After 28 years of service, Microsoft is killing WordPad

 Microsoft logo
Microsoft logo

Fresh from plunging a dagger into Cortana's digital heart, Microsoft is sharpening another knife while staring at a photograph of a victim with the eyes cut out and a bunch of darts holding it to the wall. That victim is WordPad, the blameless text editor sitting between Notepad and Word—neither a fully lightweight feature-free box for writing a shopping list in, nor an entire word processor ecosystem.

For that sin WordPad has been sentenced first to deprecation and then deletion. In a note called Deprecated features for Windows client, Microsoft has announced, "WordPad is no longer being updated and will be removed in a future release of Windows. We recommend Microsoft Word for rich text documents like .doc and .rtf and Windows Notepad for plain text documents like .txt."

Presumably everyone is actually just using Google Docs instead these days. I imagine the only reason Word is safe is because so many offices run on inertia and the thought of not using the same word processor they've always used would send management into instant cardiac arrest.

WordPad's been around since Windows 95, when it took over from Microsoft Write.
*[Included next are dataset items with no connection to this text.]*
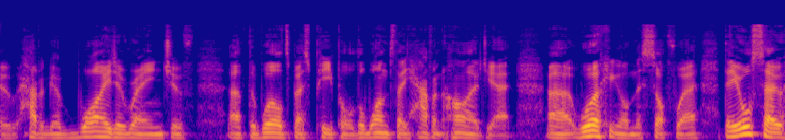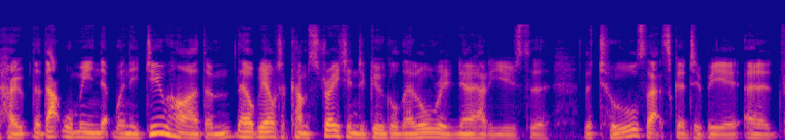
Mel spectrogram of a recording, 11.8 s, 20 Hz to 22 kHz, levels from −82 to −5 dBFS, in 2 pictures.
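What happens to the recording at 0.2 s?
Nothing goes wrong at 0.2 s; the speech plays through that moment intact, with no dropout, click or distortion.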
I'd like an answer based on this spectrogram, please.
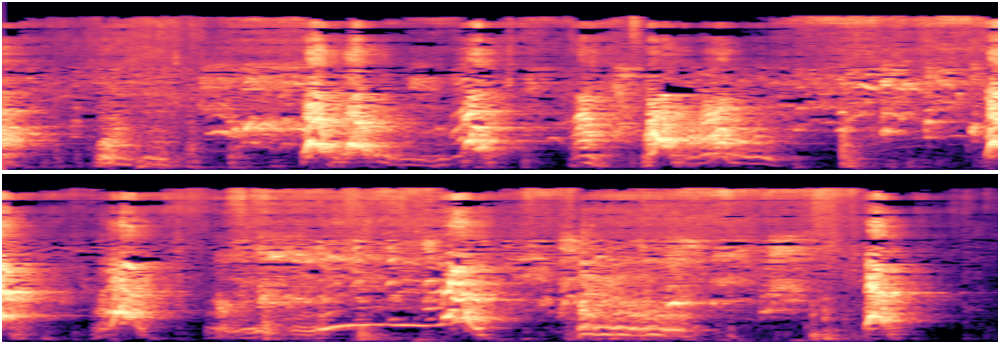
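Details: Macy the Weimaraner tussling with a toy monkey: loud, clipped barks repeated at irregular intervals, a brief squeaky rising tone midway, and a person speaking encouragement.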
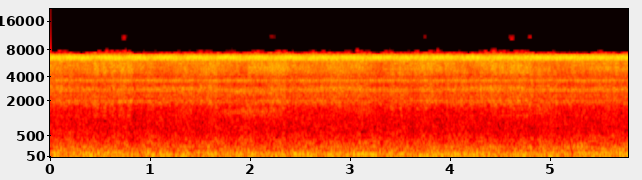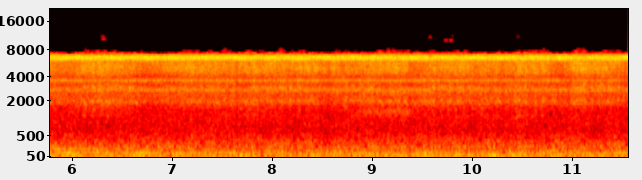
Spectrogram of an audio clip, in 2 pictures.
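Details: A summer-night cicada chorus at dusk in Georgia, USA, the males calling to attract females, forms a shrill, constant high buzz with subtle rhythmic surges lasting the whole stretch.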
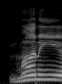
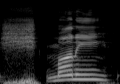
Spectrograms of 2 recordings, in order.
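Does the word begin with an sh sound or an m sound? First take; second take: m sound; sh sound. First: The word begins with an m sound. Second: The word begins with an sh sound. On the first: "Or is is the S H silent?" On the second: "is it sh- money?"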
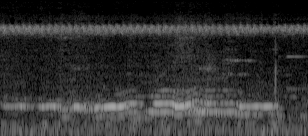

Though it doesn't have spellcheck or a thesaurus, and there's no support for footnotes or separating pages, if for some reason you were given an .rtf file to open WordPad was the go-to. I can't say I'll miss it, but at least getting rid of it will free up—let me open control panel for a second—er, 6.25 MB of space.